From the dialogues of the ancient Greek philosophers right up through the physical laws of Newton, the experiments of Thomas Young and the quantum physics pioneers, the study of light was all about observing its characteristics and defining its behavior. At the end of the 19th century, wicks, wax, and oil gave way to electricity, filaments, and gases, and scientific minds began to focus on the technological creation of light, as well as its control and diverse uses. Yet, despite more than a century of profound research and development, until now, the most complete resources on lighting technology have always been compiled by and subject to the biases of commercial lighting companies. Light Sources: Technologies and Applications answers the need of a huge and diverse range of scientists, technicians, and engineers involved in the use and development of light sources across any number of fields. Spectroscopy, architecture, lighting design, irradiation, optics, and imaging are just a few of these uses.
After delving into basic principles of light and vision, the book focuses on the three main technologies used to create light through electricity (incandescent/filament, charged gas, solid state diode) and the various families of light sources and applications born out of the three. Written by Dr. Spiros Kitsinelis, highly respected for his work on the development of novel and energy efficient light sources, the book includes data needed by researchers and technicians, as well as comparative charts and explanatory diagrams. Dr. Kitsinelis also includes descriptions and photographs of representative products of each family of light sources.

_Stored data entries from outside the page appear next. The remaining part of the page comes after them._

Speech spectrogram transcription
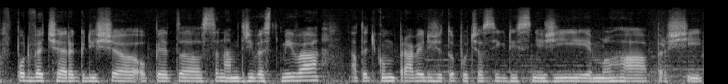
v podvečer, když opět se nám dříve stmívá a teď právě, když je to počasí, kdy sněží, je mlha, prší,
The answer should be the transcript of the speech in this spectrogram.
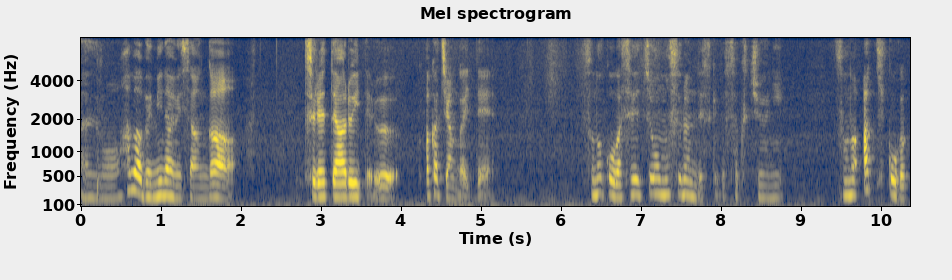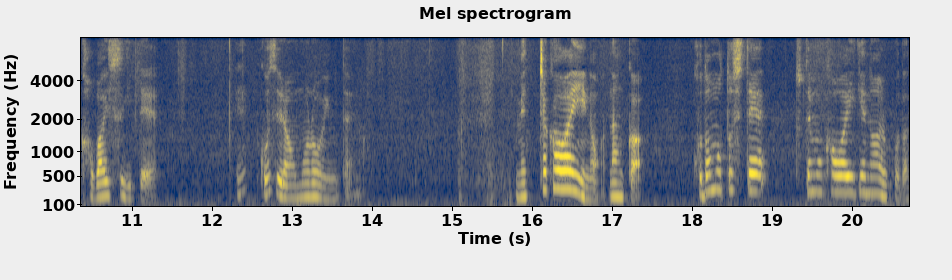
あの浜辺美波さんが連れて歩いてる赤ちゃんがいてその子が成長もするんですけど作中に。そのアキコが可愛すぎてえゴジラおもろいみたいな。めっちゃ可愛いの。なんか子供としてとても可愛げのある子だっ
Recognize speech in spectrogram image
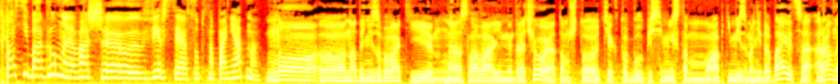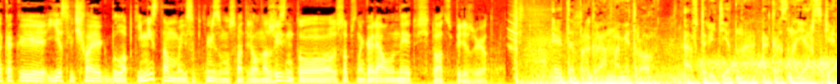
Спасибо огромное. Ваша э, версия, собственно, понятна. Но э, надо не забывать и э, слова Инны Драчевой о том, что те, кто был пессимистом, оптимизма не добавится. Равно как и если человек был оптимистом и с оптимизмом смотрел на жизнь, то, собственно говоря, он и эту ситуацию переживет. Это программа «Метро». Авторитетно о Красноярске.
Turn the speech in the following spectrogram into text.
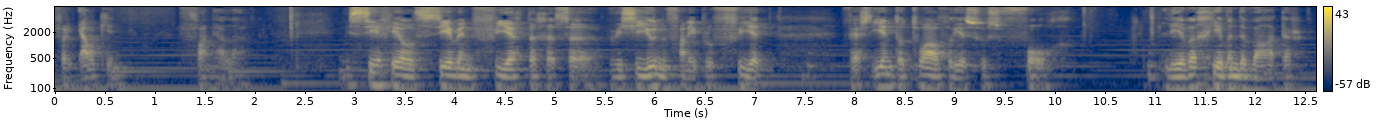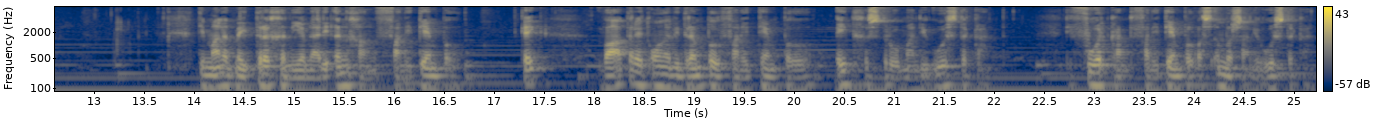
vir elkeen van julle. Esegiel 47 is 'n visioen van die profeet. Vers 1 tot 12 lees soos volg: Lewegewende water Die man het my teruggeneem na die ingang van die tempel. Kyk, water het onder die drempel van die tempel uitgestroom aan die ooste kant. Die voorkant van die tempel was immers aan die ooste kant.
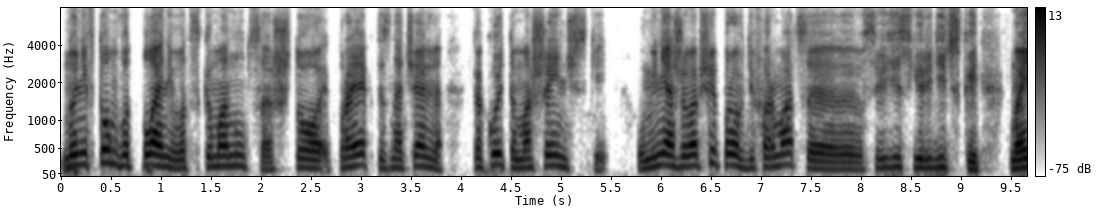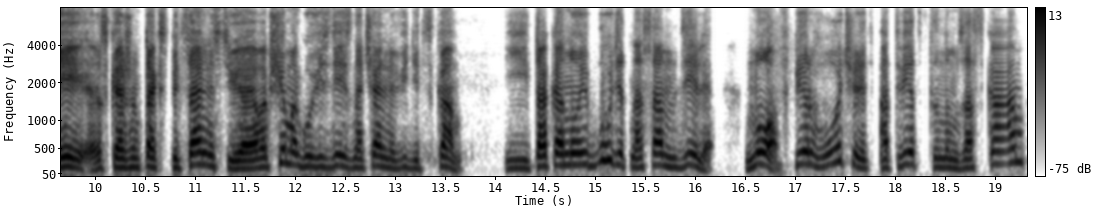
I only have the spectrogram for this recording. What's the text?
но не в том вот плане вот скамануться, что проект изначально какой-то мошеннический. У меня же вообще профдеформация, э, в связи с юридической моей, э, скажем так, специальностью. Я вообще могу везде изначально видеть скам. И так оно и будет на самом деле. Но в первую очередь ответственным за скам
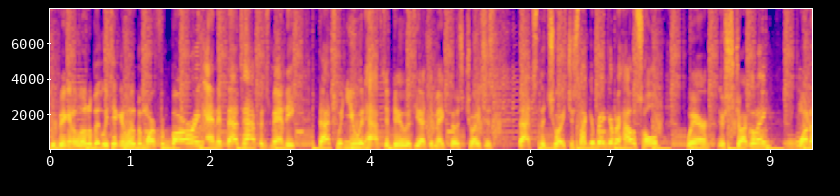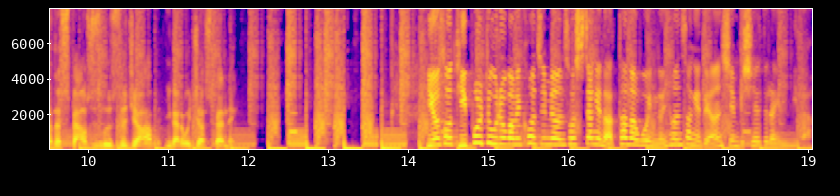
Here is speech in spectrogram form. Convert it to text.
We bring in a little bit, we take a little bit more from borrowing. And if that happens, Mandy, that's what you would have to do if you had to make those choices. That's the choice. Just like a regular household where they're struggling, mm-hmm. one of the spouses loses a job, you got to adjust spending. 이어서 디폴트 우려감이 커지면서 시장에 나타나고 있는 현상에 대한 CNBC 헤드라인입니다.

Concise and practical, while remaining both thorough and elegant, he offers a deeper analysis on the nature of light and the processes of creating it. Ultimately, he offers the depth required to satisfy pioneering research as well as applications to serve the immediate needs of everyday life.
Table of Contents
Introduction References Basic Principles of Light and Vision Nature and Properties of Light Vision Light Source Characteristics White Light Measuring Light Electrical Incandescent Light Sources Conventional Incandescent Lamps Halogen Incandescent Lamps Evaluation of the Technology Codes/Product Categorization Electrocandolumnescence: A Novel Light Source General Sources Electrical Discharge Lamps Plasma Processes Elastic Collisions Inelastic Collisions Superelastic Collisions Low-Pressure Discharge Lamps Low-Pressure Mercury Vapor Discharges The Phosphors The Electrodes The Ballast Low-Pressure Noble Gas Discharges Low-Pressure Sodium Vapor Discharges Pressure Effect Thermal Equilibrium Line Broadening High-Pressure Discharge Lamps High-Pressure Mercury Vapor Discharges High-Pressure Sodium Vapor Discharges Metal Halide Discharge Lamps High-Pressure Xenon Gas Discharges Carbon Arc Lamp Induction Lamp s Low-Pressure Mercury Vapor Induction Lamp The Sulfur Lamp Pulsed Operation Alternative Discharge Light Sources Microdischarge Properties for Development of Light Sources References Solid-State Light Sources Light-Emitting Diode (LED ) Organic LED s LED White Light Emissions LED Operation Thermal Management of LEDs What Defines the Junction Temperature? Overheating Avoidance Dimming/Controlling the Brightness General Characteristics of LEDs Applications Signage-Visual Contact General Lighting-No Visual Contact with the Source Closing Remarks References and Useful Links Standards Dynamic Lighting Luminaires Lasers Bibliography Closing Remarks Appendix A: Tables of Indicative or Maximum Values for Various Lamp Characteristics and Their Applications Appendix B: The Different Sections of the Electromagnetic Spectrum Appendix C Appendix D: List of Phosphor Powders for Fluorescent Lamps Appendix E Appendix F INDEX
Dr. Spiros Kitsinelis is a researcher focusing on the development of novel and energy efficient light sources. He gained his master's and Ph.D. degrees in chemistry from the University of Sheffield in England where he concentrated on the research and development of pulse-operated low-pressure plasma light sources in the High Temperature Science Laboratories. Dr. Kitsinelis continued his research as a post-doctoral fellow at Ehime University in Japan in the department of electrical and electronic engineering. He held the position of Project Leader, at Philips Lighting Central Development Lighting, in the Netherlands, and he continued his research and development of the next generation of plasma light sources for the physics department of the National Technical University of Athens, Greece. Taking a break from research, he served as a chemical engineer for the armed forces. When he returned to civilian life, Dr. Kitsinelis picked back up on his research activities. He has acted as the National Contact Point for Energy at the National Documentation Centre of the National Research Foundation of Greece. Now recognized as a leader in his field, Dr. Kitsinelis has authored a number of scientific publications, attended many international conferences, and is the co-creator of a number of patents in the field of light sources. He is also the editor of the electronic periodical Science and Technology of Light Sources (SATeLightS). Dr. Kitsinelis